“This is extremely disturbing because immigrants who have survived sexual trauma in detention are re-victimized by an ineffective or non-existent investigation process,” Fialho said. “By not properly investigating each allegation of sexual assault, our government sends a message that sexual abuse of immigrants will be tolerated.”
Of the data CIVIC received directly from ICE about investigations it undertook for complaints lodged directly with the ICE Enforcement and Removal Operations’ Detention Reporting and Information Line, all of the complaints were either marked as “unfounded,” “closed,” “not referred to management,” or “unsubstantiated.” This included the case of a young girl under 18 at the Karnes Detention Center in Texas who had filed a complaint about sexual assault. According to Fialho, a medical exam of the child showed indications of a sexually transmitted disease and vaginal scarring. Despite physical evidence, ICE declared the allegation of sexual abuse “unfounded.”
“There was only one complaint that was marked ‘substantiated’; the complaint was lodged by a detained individual about being touched inappropriately and offered marijuana by a contracted facility officer in the medical unit of a facility run by Emerald Companies,” Fialho said. “The contractor, Emerald Companies, substantiated the complaint, yet the FOIA data did not state whether the contracted facility officer was reprimanded or fired.”
Any relief Monterrosa may receive as a result of her alleged abuse hinges on an official investigation being launched. Monterrosa can’t be deported while she waits to hear back on an appeal she filed for her original asylum case. This means she encounters her alleged abuser on a daily basis. In order to obtain a U visa because of the abuse she says she has experienced, Monterrosa would need a law enforcement agency to certify it, but according to Carson, this typically doesn’t take place until the accused perpetrator has been formally charged with a crime.
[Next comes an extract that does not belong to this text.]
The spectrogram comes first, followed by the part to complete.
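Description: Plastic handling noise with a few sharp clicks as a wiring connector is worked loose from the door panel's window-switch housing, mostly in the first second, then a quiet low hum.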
“Laura wants justice and so far, it’s been delayed and denied,” Carson said. “What is happening to Laura is endemic of detention centers and almost impossible to completely eliminate unless we eliminate detention centers. A woman who spoke at Laura’s press conference was detained at Hutto seven years ago and said she saw inappropriate behavior from guards that was sexual in nature. There has been a trail of these incidents and most of them go unreported and this is why: they don’t get investigated and the women who come forward are shamed or transferred or otherwise punished. This is an extremely pervasive problem.”
Other women inspired by Monterrosa’s example have written letters to Grassroots Leadership about abuse they experienced. While they are remaining anonymous for now, they may choose to come forward as Ana and Esmerelda did. In the meantime, Grassroots Leadership plans to fully cooperate with the FBI’s investigation on Monterrosa’s behalf.